Modeling of Material Degradation using Decoupled Finite Element Approaches: Applications to Localized Corrosion of Iron Alloys and Hydraulic Fracture of Glaciers

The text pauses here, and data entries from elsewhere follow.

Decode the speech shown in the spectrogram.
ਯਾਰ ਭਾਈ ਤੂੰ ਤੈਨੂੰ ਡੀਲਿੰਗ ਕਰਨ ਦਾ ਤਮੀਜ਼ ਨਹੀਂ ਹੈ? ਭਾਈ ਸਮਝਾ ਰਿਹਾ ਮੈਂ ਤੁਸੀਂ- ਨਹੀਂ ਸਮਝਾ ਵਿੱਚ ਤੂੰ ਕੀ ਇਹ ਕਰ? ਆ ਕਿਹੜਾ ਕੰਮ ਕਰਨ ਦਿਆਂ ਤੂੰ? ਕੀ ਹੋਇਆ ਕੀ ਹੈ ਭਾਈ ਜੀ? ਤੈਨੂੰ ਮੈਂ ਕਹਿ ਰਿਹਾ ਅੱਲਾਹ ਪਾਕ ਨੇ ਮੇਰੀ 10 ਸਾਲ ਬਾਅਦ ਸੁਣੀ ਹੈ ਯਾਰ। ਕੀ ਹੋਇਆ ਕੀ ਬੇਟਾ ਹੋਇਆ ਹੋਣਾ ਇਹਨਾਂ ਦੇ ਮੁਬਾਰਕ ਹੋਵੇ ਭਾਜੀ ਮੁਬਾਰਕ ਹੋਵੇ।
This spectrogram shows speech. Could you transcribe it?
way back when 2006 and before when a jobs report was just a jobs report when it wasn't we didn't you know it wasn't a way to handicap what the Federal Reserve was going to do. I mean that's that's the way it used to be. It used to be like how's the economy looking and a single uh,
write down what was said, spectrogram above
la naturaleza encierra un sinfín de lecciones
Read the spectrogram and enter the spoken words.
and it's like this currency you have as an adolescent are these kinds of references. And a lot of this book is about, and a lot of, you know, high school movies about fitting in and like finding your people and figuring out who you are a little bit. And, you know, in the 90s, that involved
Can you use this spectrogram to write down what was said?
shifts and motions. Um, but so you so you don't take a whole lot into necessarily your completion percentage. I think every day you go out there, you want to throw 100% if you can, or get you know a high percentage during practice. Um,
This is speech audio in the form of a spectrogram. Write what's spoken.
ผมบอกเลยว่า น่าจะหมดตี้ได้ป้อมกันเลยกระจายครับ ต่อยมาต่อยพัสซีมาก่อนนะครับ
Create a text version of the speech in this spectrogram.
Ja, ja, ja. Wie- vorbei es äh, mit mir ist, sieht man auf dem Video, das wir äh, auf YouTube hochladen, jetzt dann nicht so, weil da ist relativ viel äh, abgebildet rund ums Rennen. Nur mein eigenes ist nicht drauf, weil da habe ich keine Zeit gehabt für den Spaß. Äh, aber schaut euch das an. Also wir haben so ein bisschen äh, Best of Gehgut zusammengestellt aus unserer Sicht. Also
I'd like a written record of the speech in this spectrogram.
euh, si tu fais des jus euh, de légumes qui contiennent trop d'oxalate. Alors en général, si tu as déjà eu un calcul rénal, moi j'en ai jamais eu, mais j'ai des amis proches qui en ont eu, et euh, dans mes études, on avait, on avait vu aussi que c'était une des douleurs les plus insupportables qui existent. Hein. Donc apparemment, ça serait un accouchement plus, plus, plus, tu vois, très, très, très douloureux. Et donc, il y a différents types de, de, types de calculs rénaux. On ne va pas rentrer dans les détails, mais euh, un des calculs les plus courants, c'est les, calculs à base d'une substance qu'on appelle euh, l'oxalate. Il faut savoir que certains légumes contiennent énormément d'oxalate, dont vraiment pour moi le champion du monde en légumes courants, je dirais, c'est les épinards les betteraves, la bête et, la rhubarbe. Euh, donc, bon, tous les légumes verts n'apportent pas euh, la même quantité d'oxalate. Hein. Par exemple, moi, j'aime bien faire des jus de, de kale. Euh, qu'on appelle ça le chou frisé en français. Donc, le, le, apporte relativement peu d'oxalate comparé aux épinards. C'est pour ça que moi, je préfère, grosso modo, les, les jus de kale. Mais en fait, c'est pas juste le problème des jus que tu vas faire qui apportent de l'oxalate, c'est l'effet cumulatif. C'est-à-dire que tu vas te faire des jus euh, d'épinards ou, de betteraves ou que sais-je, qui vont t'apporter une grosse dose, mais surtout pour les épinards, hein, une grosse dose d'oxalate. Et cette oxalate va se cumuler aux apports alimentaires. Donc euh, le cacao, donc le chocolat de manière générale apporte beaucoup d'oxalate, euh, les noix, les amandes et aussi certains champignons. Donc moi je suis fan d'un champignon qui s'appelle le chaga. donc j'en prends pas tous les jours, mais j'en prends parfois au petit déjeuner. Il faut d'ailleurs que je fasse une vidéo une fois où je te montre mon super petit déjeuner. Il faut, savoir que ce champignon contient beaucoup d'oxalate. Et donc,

Degradation of materials poses a significant threat to the safety and stability of both man-made and natural materials and structures, and is generally driven by coupled chemical and physical processes. Complementary to experiments, numerical modeling studies are essential to better understand the degradation process and to predict the failure of materials. However, high-fidelity mathematical models describing the physics of material degradation require solving highly-nonlinear, coupled partial differential equations (PDEs). Consequently, decoupled or staggered approaches can be more robust compared to coupled or monolithic approaches for solving these models. This dissertation presents novel decoupled approaches to model the corrosive dissolution of iron alloys and hydraulic fracture in glaciers, and discusses their implementation using the standard finite element method. Simulation studies, including verification and validation studies, are conducted to establish the flexibility, efficiency, and accuracy of the decoupled finite element approaches and address specific science questions in the areas of corrosion and glaciology.